But we digress. Back to our reason for being here – Rashi. What might be troubling our sage about this scene and these verses? His words:
THAT IT MAY SERVE ME – that this act may serve me
AS WITNESS – is a feminine form for “testimony”, i.e., a female witness as in “and the monument shall be witness”
THAT I DUG [THIS] WELL – the shepherds of Abimelech were quarreling over it with the shepherds of Abraham, and saying “we dug it”. The shepherds said among themselves, “whoever will appear at the well, and the water will rise to greet him, it is his”. And the waters rose to great Abraham.
So it seems that “it may serve me” teaches us that this act, of setting aside seven ewes, will serve the purpose of confirming for all that the well is Abraham’s. Doesn’t seem debatable. Let’s move on.
Similarly, Rashi’s reference to the feminine form of testimony seems more directed to a grammar lesson (as he is wont to do) than deep meaning. Basically, he tells us that the possible confusion between the masculine and feminine verb forms that occur in these verses should not be taken to mean that Abraham addressed Abimelech himself, or in turn, that he said to him “so that you shall serve me as a witness”.
And finally, the reference to shepherds quarreling is classic Rashi – out of left field, and seemingly out of place – to the point where we begin licking our proverbial lamb chops. First, the quarreling of shepherds reminds us of the quarrel between the shepherds of Lot and Abraham, leading to the separation of their clans, with Lot hightailing it into Sodom (bad move in retrospect). In this case, the groups don’t part ways, but rather, they instead agree that one or the other has created, and therefore will own, a particular well. And they do so by letting the water decide – relying on the fact that the water apparently rises to meet Abraham as he approaches, and does not rise to meet Abimelech, thereby confirming that it belongs to Abraham.

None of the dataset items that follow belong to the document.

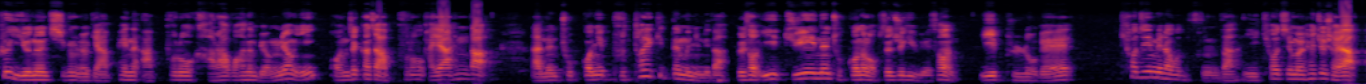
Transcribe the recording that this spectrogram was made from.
그 이유는 지금 여기 앞에 있는 앞으로 가라고 하는 명령이 언제까지 앞으로 가야 한다 라는 조건이 붙어 있기 때문입니다. 그래서 이 뒤에 있는 조건을 없애주기 위해선 이 블록에 켜짐이라고 있습니다. 이 켜짐을 해주셔야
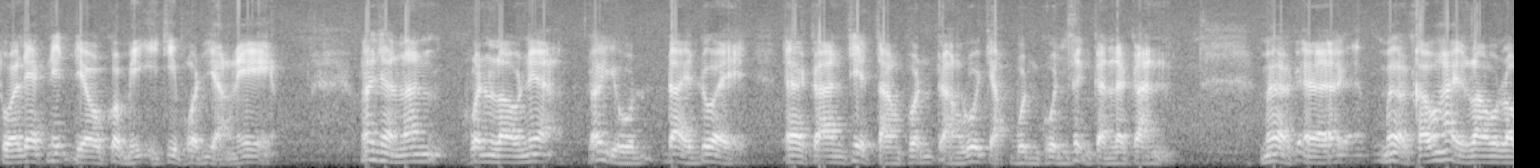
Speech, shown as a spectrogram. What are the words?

Our first (and as far as I know, only) hygroscopic forefather.
Our study group has been off more than on this summer, but will resume on Thursday of this week, with our final lay led session before the Rabbi returns for a few weeks (before taking off again, for something called the High Holy Days).